Provided data:

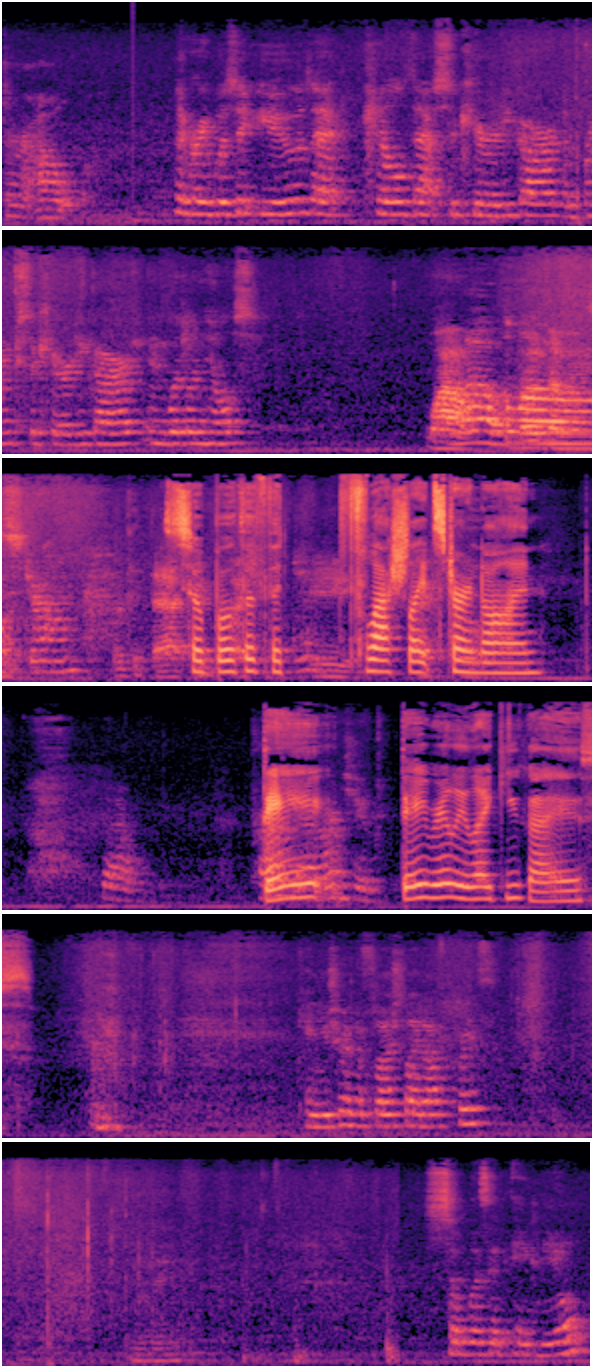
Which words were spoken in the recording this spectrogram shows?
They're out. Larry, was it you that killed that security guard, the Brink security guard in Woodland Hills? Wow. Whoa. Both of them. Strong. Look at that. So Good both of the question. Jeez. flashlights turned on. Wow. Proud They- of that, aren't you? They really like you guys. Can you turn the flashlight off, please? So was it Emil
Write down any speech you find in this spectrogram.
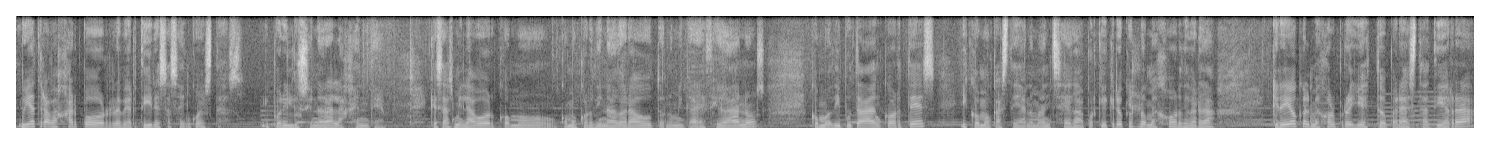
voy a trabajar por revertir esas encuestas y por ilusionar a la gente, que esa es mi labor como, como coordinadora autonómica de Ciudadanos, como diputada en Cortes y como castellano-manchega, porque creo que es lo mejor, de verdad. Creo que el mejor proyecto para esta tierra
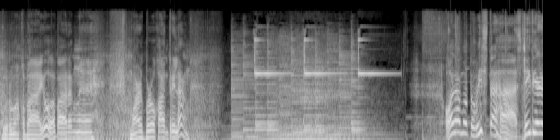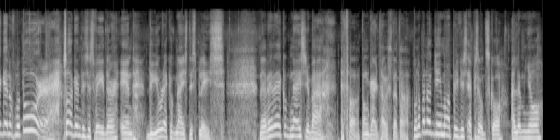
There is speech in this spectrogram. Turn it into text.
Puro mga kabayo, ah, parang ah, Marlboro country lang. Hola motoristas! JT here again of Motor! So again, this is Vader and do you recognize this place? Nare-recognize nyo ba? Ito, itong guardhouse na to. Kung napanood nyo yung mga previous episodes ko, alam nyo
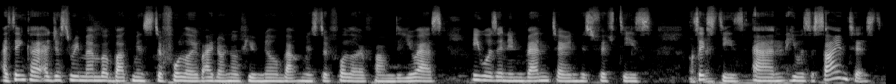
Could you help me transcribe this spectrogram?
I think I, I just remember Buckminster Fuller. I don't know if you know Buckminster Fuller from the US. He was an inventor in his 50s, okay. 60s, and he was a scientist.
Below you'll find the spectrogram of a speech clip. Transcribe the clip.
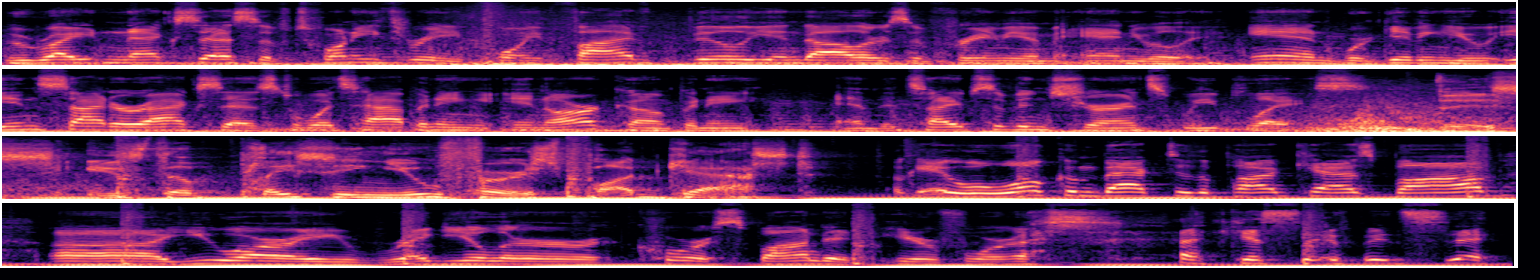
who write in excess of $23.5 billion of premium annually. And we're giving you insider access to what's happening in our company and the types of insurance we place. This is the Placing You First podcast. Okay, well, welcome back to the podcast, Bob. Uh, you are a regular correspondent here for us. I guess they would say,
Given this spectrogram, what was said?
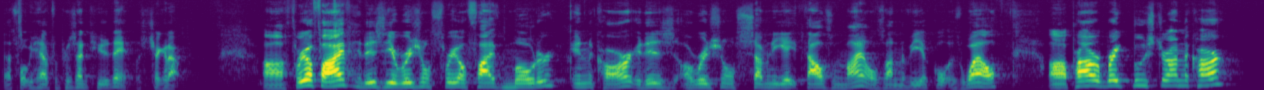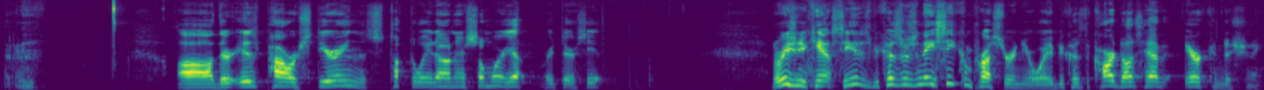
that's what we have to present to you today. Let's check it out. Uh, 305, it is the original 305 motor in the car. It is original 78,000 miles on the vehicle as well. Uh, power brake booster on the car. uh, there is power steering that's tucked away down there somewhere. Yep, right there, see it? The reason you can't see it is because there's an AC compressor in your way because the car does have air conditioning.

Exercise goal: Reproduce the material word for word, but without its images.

Answer to this problem:
Which words were spoken in the recording this spectrogram shows?
They're out. Larry, was it you that killed that security guard, the Brink security guard in Woodland Hills? Wow. Whoa. Both of them. Strong. Look at that. So Good both of the question. Jeez. flashlights turned on. Wow. Proud They- of that, aren't you? They really like you guys. Can you turn the flashlight off, please? So was it Emil
Write down any speech you find in this spectrogram.
voy a trabajar por revertir esas encuestas y por ilusionar a la gente, que esa es mi labor como, como coordinadora autonómica de Ciudadanos, como diputada en Cortes y como castellano-manchega, porque creo que es lo mejor, de verdad. Creo que el mejor proyecto para esta tierra
There is speech in this spectrogram. Turn it into text.
Puro mga kabayo, ah, parang ah, Marlboro country lang. Hola motoristas! JT here again of Motor! So again, this is Vader and do you recognize this place? Nare-recognize nyo ba? Ito, itong guardhouse na to. Kung napanood nyo yung mga previous episodes ko, alam nyo
Could you help me transcribe this spectrogram?
I think I, I just remember Buckminster Fuller. I don't know if you know Buckminster Fuller from the US. He was an inventor in his 50s, okay. 60s, and he was a scientist.
Below you'll find the spectrogram of a speech clip. Transcribe the clip.
who write in excess of $23.5 billion of premium annually. And we're giving you insider access to what's happening in our company and the types of insurance we place. This is the Placing You First podcast. Okay, well, welcome back to the podcast, Bob. Uh, you are a regular correspondent here for us. I guess they would say,
Given this spectrogram, what was said?
that's what we have to present to you today. Let's check it out. Uh, 305, it is the original 305 motor in the car. It is original 78,000 miles on the vehicle as well. Uh, power brake booster on the car. uh, there is power steering that's tucked away down there somewhere. Yep, right there, see it? The reason you can't see it is because there's an AC compressor in your way because the car does have air conditioning.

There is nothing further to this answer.